Is a live meeting or webinar more suitable? A webinar is an online event that allows your audience to engage through a hosting platform and can run as live or on-demand.
Communicate with your audience
Remind attendees when the event is – as you would with standard events. Send reminders with final details in advance of the session to keep people updated and interested in the event.
Start the conversation before the event
Successful events require preparation. Circulate your agenda and set your objectives prior to the meeting or event. If using Teams, you can save an agenda and other relevant documents in the files section of the Team group or post the agenda in the chat section to encourage the conversation to start prior to the meeting. Agendas and objectives can also be circulated with an event or meeting invitation.
Other options are; setting up a Yammer community to promote, share documents and allow for attendees to ask questions (if it is an internal event) or set up a SharePoint communication site to share the documents (you can also embed a Yammer community into the site, so everything is all in one place).
Brief and prepare your speakers
Ensure any speakers understand the technical process in advance of the event and who they should contact to discuss any issues. Think about providing practice sessions for presenters and speakers, in which they could test their skills and equipment before the actual sessions take place.
Test the equipment, software and presentations in advance. Trial the event with the planning team, this should enable you to make any changes in advance if the software or equipment you plan on using is not up to standard.
Brand your event
Think how your event will look. As there will be no physical event branding, how do you want your event to appear online. It is an option to commission the Design Studio to support you when designing your web and registration pages, presentation slides and visual content, to give your event a professional and coherent identity.
Make attendees feel involved
Dependent on the type of event, you may wish to ask for input from attendees before or during the event. Once an event begins, there are many features that can help focus participants' attention, drive engagement, and foster inclusion. These include screen sharing, Q&A, brainstorming using the digital whiteboard and the chat function.
Prepare for technical challenges

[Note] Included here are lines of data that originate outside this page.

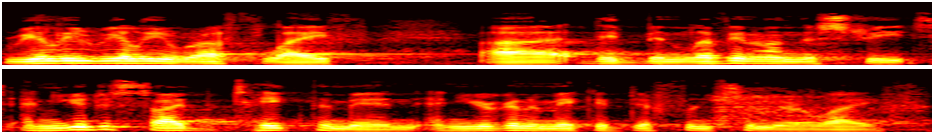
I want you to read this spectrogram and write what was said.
really, really rough life, uh, they've been living on the streets, and you decide to take them in, and you're going to make a difference in their life.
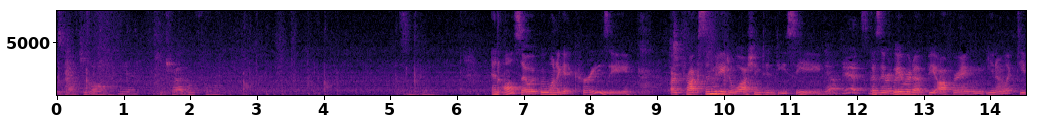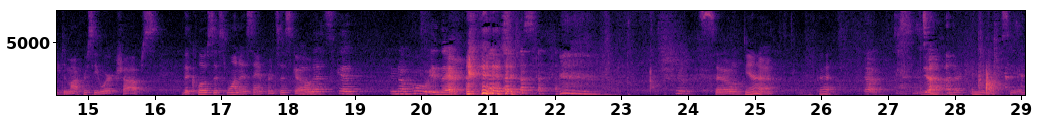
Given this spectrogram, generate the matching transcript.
is not too long Yeah. to travel for something. And also, if we want to get crazy, our proximity to Washington, D.C. Yeah. Yeah, Because if we were to be offering, you know, like deep democracy workshops, the closest one is San Oh, Francisco. let's get, you know who in there. so yeah, we've got Oh. at our fingertips here.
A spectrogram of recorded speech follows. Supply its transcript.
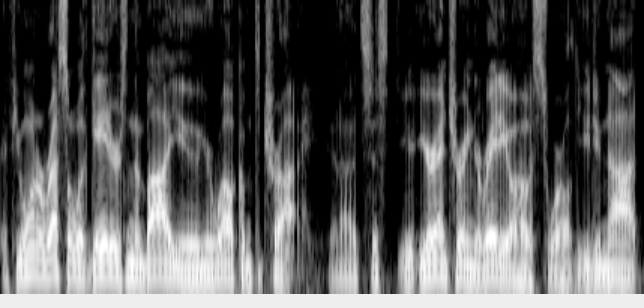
if you want to wrestle with gators in the bayou, you're welcome to try. You know, it's just you're entering the radio host's world. You do not.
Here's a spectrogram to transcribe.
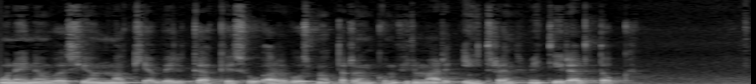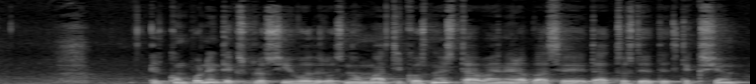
una innovación maquiavélica que su Argus no tardó en confirmar y transmitir al TOC. El componente explosivo de los neumáticos no estaba en la base de datos de detección,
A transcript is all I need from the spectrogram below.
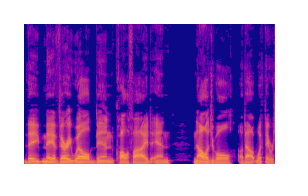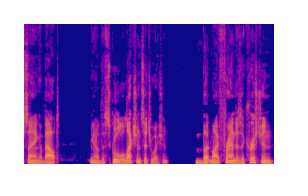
they may have very well been qualified and knowledgeable about what they were saying about, you know, the school election situation. But my friend, as a Christian,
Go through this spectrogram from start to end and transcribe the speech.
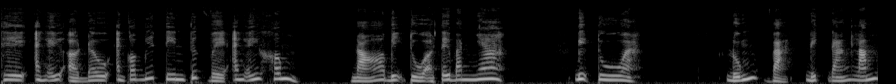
thế anh ấy ở đâu, anh có biết tin tức về anh ấy không? Nó bị tù ở Tây Ban Nha. Bị tù à? Đúng và đích đáng lắm.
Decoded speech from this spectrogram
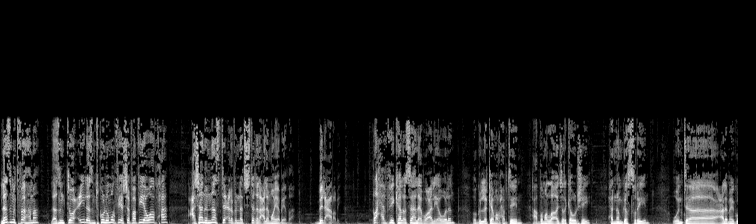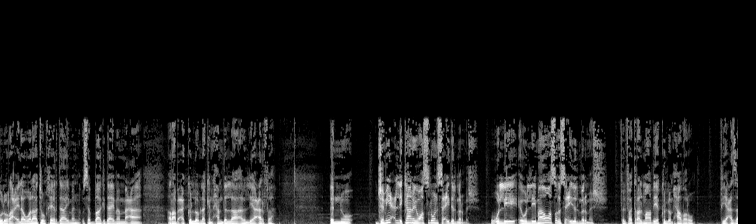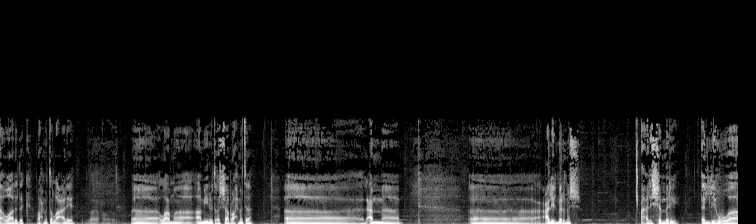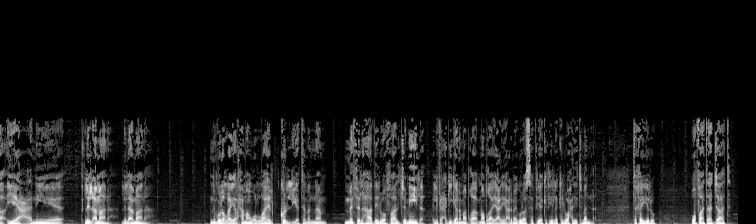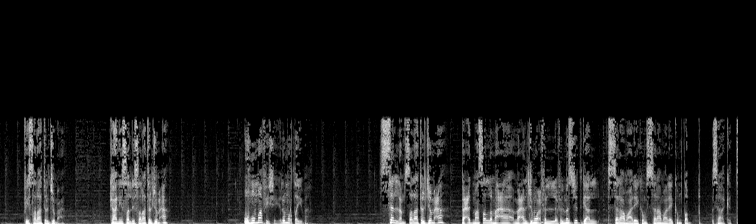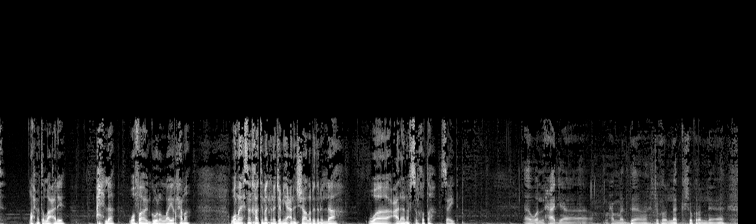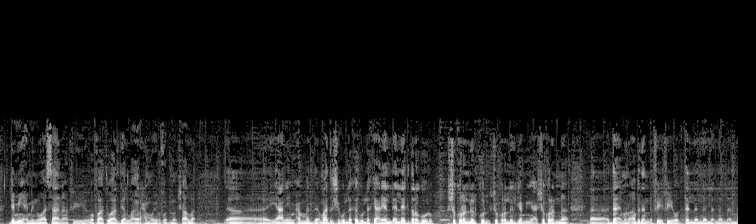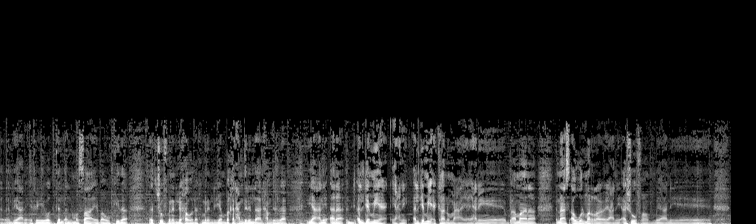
لازم تفهمه لازم توعيه لازم تكون الأمور فيها شفافية واضحة عشان الناس تعرف إنها تشتغل على موية بيضاء بالعربي. رحب فيك. هلا وسهلا يا أبو علي اولا. وأقول لك يا مرحبتين. عظم الله أجرك أول شيء. إحنا مقصرين. وأنت على ما يقولوا راعي الأولات والخير دائما وسباك دائما مع ربعك كلهم. لكن الحمد لله اللي أعرفه إنه جميع اللي كانوا يواصلون سعيد المرمش واللي واللي ما واصلوا سعيد المرمش في الفترة الماضية كلهم حضروا في عزاء والدك رحمة الله عليه. الله يرحمه آه اللهم آمين ويتغشاه برحمته. آه العم آه علي المرمش علي الشمري اللي هو يعني للأمانة للأمانة. نقول الله يرحمه والله الكل يتمنى مثل هذه الوفاة الجميلة اللي في الحقيقة أنا ما أبغى ما أبغى يعني على ما يقولوا أسف فيها كثير لكن الواحد يتمنى. تخيلوا وفاته جات في صلاة الجمعة. كان يصلي صلاة الجمعة وهو ما في شيء الأمور طيبة. سلم صلاة الجمعة بعد ما صلى مع مع الجموع في في المسجد قال السلام عليكم السلام عليكم طب ساكت. رحمة الله عليه أحلى وفاة نقول الله يرحمه. والله يحسن خاتمتنا جميعا إن شاء الله بإذن الله وعلى نفس الخطى سعيد. أول حاجة محمد شكرا لك شكرا لجميع من واسانا في وفاة والدي الله يرحمه ويغفر له إن شاء الله. يعني محمد ما أدري إيش أقول لك. أقول لك يعني اللي أقدر أقوله شكرا للكل شكرا للجميع شكرا آه، دائما وابدا في في وقت ال ال يعني في وقت المصائب أو كذا. تشوف من اللي حولك من اللي جنبك. الحمد لله الحمد لله. يعني أنا الجميع يعني الجميع كانوا معايا. يعني بأمانة ناس أول مرة يعني أشوفهم. يعني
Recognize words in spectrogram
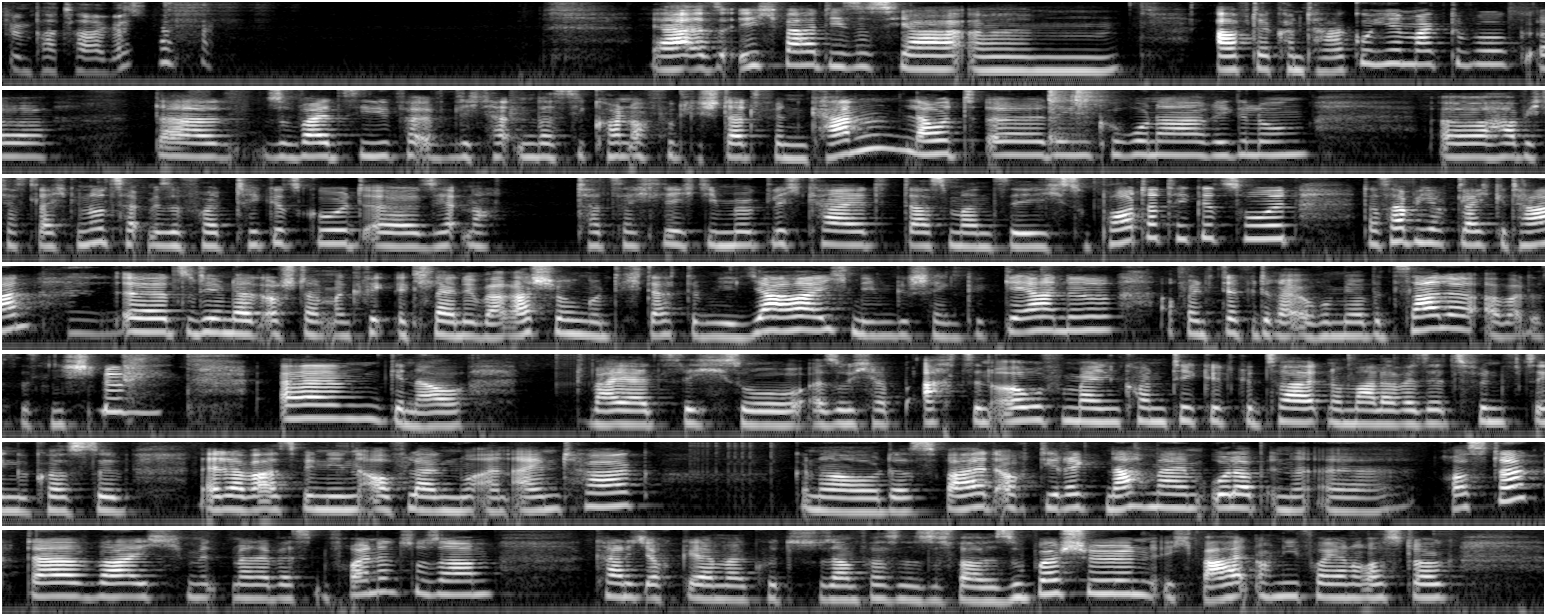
Für ein paar Tage. ja, also ich war dieses Jahr ähm, auf der Contaco hier in Magdeburg. Äh, da, soweit sie veröffentlicht hatten, dass die Con auch wirklich stattfinden kann, laut äh, den Corona-Regelungen, äh, habe ich das gleich genutzt, habe mir sofort Tickets geholt. Äh, sie hatten auch tatsächlich die Möglichkeit, dass man sich Supporter-Tickets holt. Das habe ich auch gleich getan. Mhm. Äh, zudem da auch stand, man kriegt eine kleine Überraschung und ich dachte mir, ja, ich nehme Geschenke gerne, auch wenn ich dafür 3 Euro mehr bezahle, aber das ist nicht schlimm. Ähm, genau war jetzt nicht so, also ich habe 18 Euro für mein Con-Ticket gezahlt, normalerweise jetzt 15 gekostet. Leider war es wegen den Auflagen nur an einem Tag. Genau, das war halt auch direkt nach meinem Urlaub in äh, Rostock. Da war ich mit meiner besten Freundin zusammen. Kann ich auch gerne mal kurz zusammenfassen. Es war super schön. Ich war halt noch nie vorher in Rostock.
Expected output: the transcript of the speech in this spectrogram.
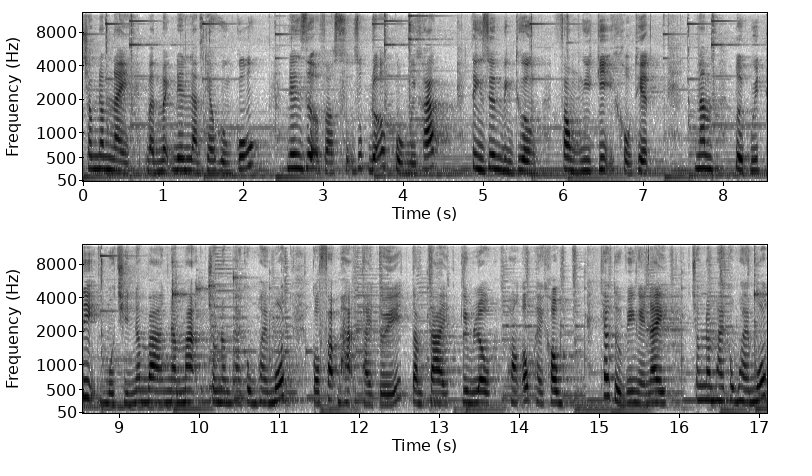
Trong năm này, bản mệnh nên làm theo hướng cũ, nên dựa vào sự giúp đỡ của người khác. Tình duyên bình thường, phòng nghi kỵ khẩu thiệt. 5. Tuổi Quý Tỵ 1953 Nam Mạng trong năm 2021 có phạm hạn thái tuế, tam tai, kim lâu, hoàng ốc hay không? Theo tử vi ngày nay, trong trong năm 2021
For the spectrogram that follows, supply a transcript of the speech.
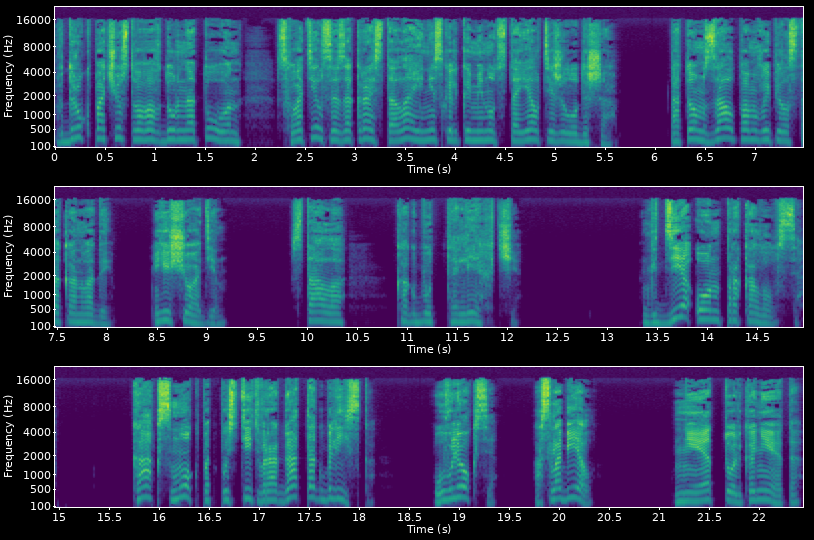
Вдруг, почувствовав дурноту, он схватился за край стола и несколько минут стоял, тяжело дыша. Потом залпом выпил стакан воды. Еще один. Стало как будто легче. Где он прокололся? Как смог подпустить врага так близко? Увлекся, ослабел. Нет, только не это.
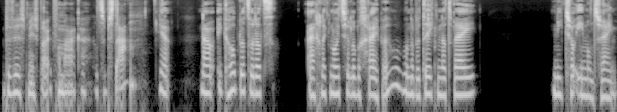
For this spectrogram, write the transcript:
bewust misbruik van maken. Dat ze bestaan. Nou, ik hoop dat we dat eigenlijk nooit zullen begrijpen. Want dat betekent dat wij niet zo iemand zijn.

As with a standard event, ensure you have someone (or a team of people) confident with the software and systems you’re using in case of any technical difficulties during the session. *Be aware on the day there could be factors beyond your control and ensure all organisers have full access to the event details in order to communicate with participants, as well as alternative ways of contacting other organisers (e.g. a WhatsApp group).
Follow up afterwards
This is the perfect opportunity to follow up with those involved, thanking attendees, getting valuable feedback, and perhaps gathering material to assist with your next event. A simple way of gathering feedback is to send a follow up email as soon as possible after the event has taken place, with a link to a feedback form.
The University's new Digital Hub: find answers to your digital questions
The University's guide to Teams including FAQ’s and quick start guides
The University's IT Helpdesk - and Self Service Portal
Technology Enhanced Learning pages for help and support